Lloyd Kahn, Bob Easton (Editors)
Shelter Publications, 1973
Paperback | 11 x 14-1/2 inches | 176 pages | 1,000+ illustrations | English | ISBN: 978-0936070117 | $29.95
With over 1,000 photographs, Shelter is a classic celebrating the imagination, resourcefulness, and exuberance of human habitat. It includes a history of shelter and the evolution of building types: tents, yurts, timber buildings, barns, small homes, domes, etc. There is a section on building materials, including heavy timber construction and stud framing, as well as stone, straw bale, adobe, plaster, and bamboo. The spirit of the ’60s counterculture is evident, and the emphasis is on creating your own shelter (or space) with your own hands. A joyful, inspiring book.

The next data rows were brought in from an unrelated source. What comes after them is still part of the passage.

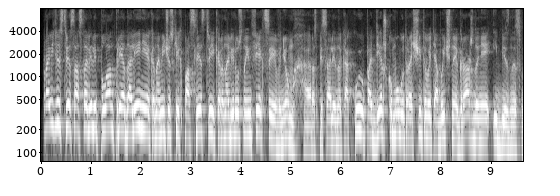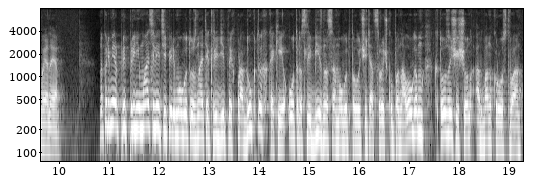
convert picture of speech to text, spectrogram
В правительстве составили план преодоления экономических последствий коронавирусной инфекции. В нем расписали, на какую поддержку могут рассчитывать обычные граждане и бизнесмены. Например, предприниматели теперь могут узнать о кредитных продуктах, какие отрасли бизнеса могут получить отсрочку по налогам, кто защищен от банкротства.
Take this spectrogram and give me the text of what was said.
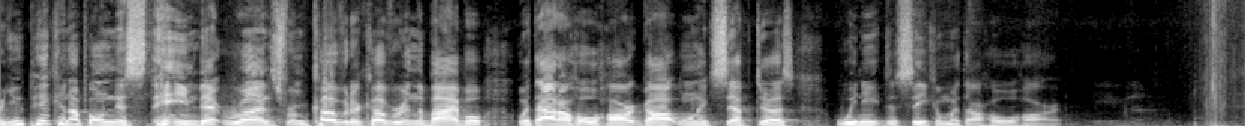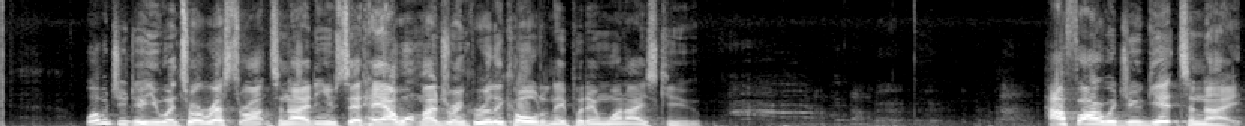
Are you picking up on this theme that runs from cover to cover in the Bible? Without our whole heart, God won't accept us. We need to seek Him with our whole heart. What would you do? You went to a restaurant tonight and you said, Hey, I want my drink really cold, and they put in one ice cube. How far would you get tonight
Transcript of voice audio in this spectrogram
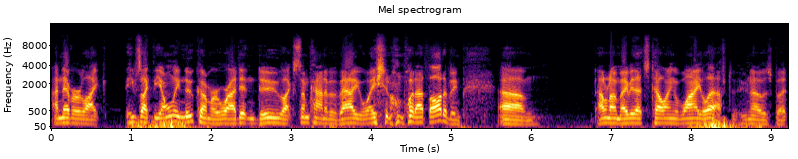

With a cluster of books on residential architecture this last week (Ehrlich Yanai Outside-In, Off the Grid, The Sea Ranch, Live Small/Live Modern), I couldn’t help but grab the classic book Shelter off my shelf. More accurately, I grabbed it from atop a desk, because the book is too tall (14 inches) to stand upright on one of my bookshelves. The book’s large format and wall-to-wall pages of text, drawings, and photographs mean it is packed with information, on primarily self-built and vernacular houses. It is the opposite of the books I featured this week; there are no million-dollar houses, condominiums by the Pacific, glamping, or apartments filled with store-bought products. These are dwellings for people living within their minimal means or opting for lifestyles that are closer to nature and removed from commerce. Shelter can be read as a history of construction types, a reference for DIY builders, or an argument for buildings that use fewer finite resources.
Shelter‘s large format, tightly packed layout, multiple contributors (or sources), and its dozen thematic sections (from caves and barns to domes and dwelling) make it a catalog — but one of ideas rather than products. It’s not a book to be read from cover to cover, and given that it’s 45 years old, it’s as much historical artifact as a collection of time-tested techniques that might just be pertinent in the coming decades if climate change pushes civilization away from modern dwellings and toward traditional or traditionally inspired ones. A hippie air is pervasive, though this is understandable given when the book came out: 1973, when the energy crisis hit and the counterculture from the previous decade was still ingrained in society. I couldn’t see myself living in the majority of houses in Shelter. While I’m sure I’m not alone in that assertion, this hesitancy doesn’t mean we should forget the traditional methods shared here, or be closed off to alternatives that infuse tradition and modernity in ways that cut our carbon output.
Lloyd Kahn started building almost 50 years ago, and has lived in a self-built home ever since. He got into being a publisher by producing Domebook One in 1970 and Domebook 2 in 1971. He then gave up on domes (as homes) and published his namesake Shelter in 1973.